Material provided:
++++++
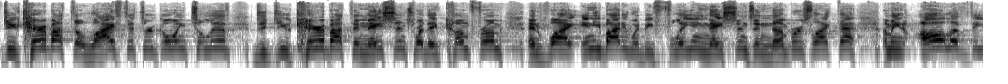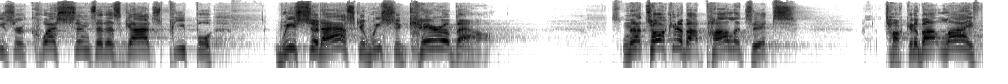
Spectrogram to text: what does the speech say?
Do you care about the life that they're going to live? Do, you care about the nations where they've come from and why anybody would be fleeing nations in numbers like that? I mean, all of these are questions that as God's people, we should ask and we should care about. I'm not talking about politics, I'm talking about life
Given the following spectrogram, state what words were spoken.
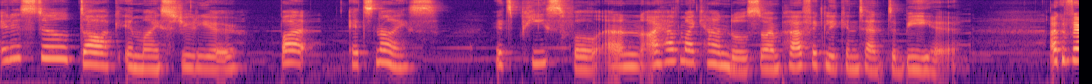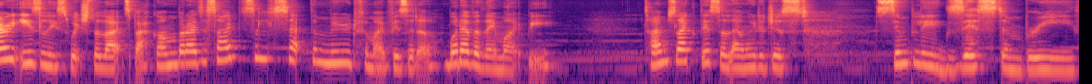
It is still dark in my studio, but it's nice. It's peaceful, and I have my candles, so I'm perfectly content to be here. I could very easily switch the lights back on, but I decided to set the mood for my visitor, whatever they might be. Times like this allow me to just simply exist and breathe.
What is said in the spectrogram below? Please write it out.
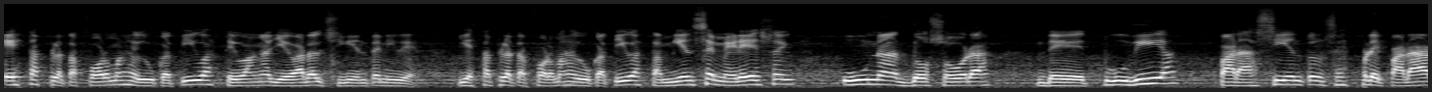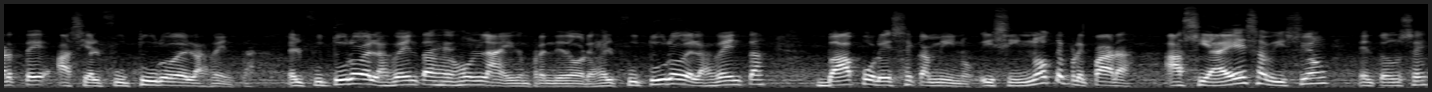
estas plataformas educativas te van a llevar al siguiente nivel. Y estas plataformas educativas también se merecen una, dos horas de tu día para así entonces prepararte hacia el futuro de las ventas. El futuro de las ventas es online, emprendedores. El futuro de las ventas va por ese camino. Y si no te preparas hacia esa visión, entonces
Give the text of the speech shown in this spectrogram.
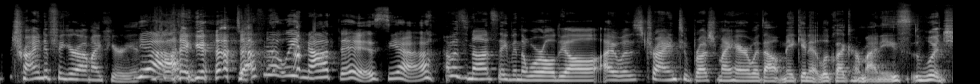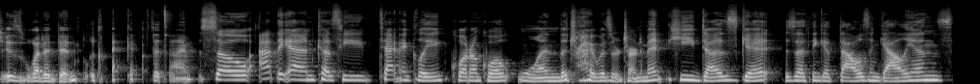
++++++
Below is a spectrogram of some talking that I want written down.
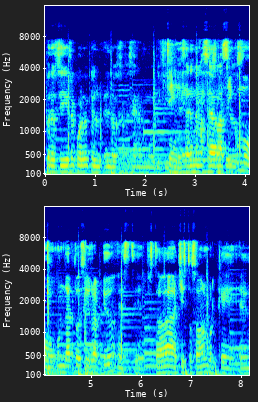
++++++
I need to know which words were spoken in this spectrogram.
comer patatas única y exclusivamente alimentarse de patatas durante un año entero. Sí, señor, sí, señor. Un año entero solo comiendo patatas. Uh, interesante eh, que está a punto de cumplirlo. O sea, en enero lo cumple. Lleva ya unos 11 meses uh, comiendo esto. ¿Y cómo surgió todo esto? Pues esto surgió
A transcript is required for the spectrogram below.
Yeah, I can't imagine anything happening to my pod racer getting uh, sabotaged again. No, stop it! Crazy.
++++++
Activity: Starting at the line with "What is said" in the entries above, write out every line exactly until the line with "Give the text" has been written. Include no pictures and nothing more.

Exercise response:
What is said in the spectrogram below? Please write it out.
estas plataformas educativas te van a llevar al siguiente nivel. Y estas plataformas educativas también se merecen una, dos horas de tu día para así entonces prepararte hacia el futuro de las ventas. El futuro de las ventas es online, emprendedores. El futuro de las ventas va por ese camino. Y si no te preparas hacia esa visión, entonces
Give the text of the speech shown in this spectrogram.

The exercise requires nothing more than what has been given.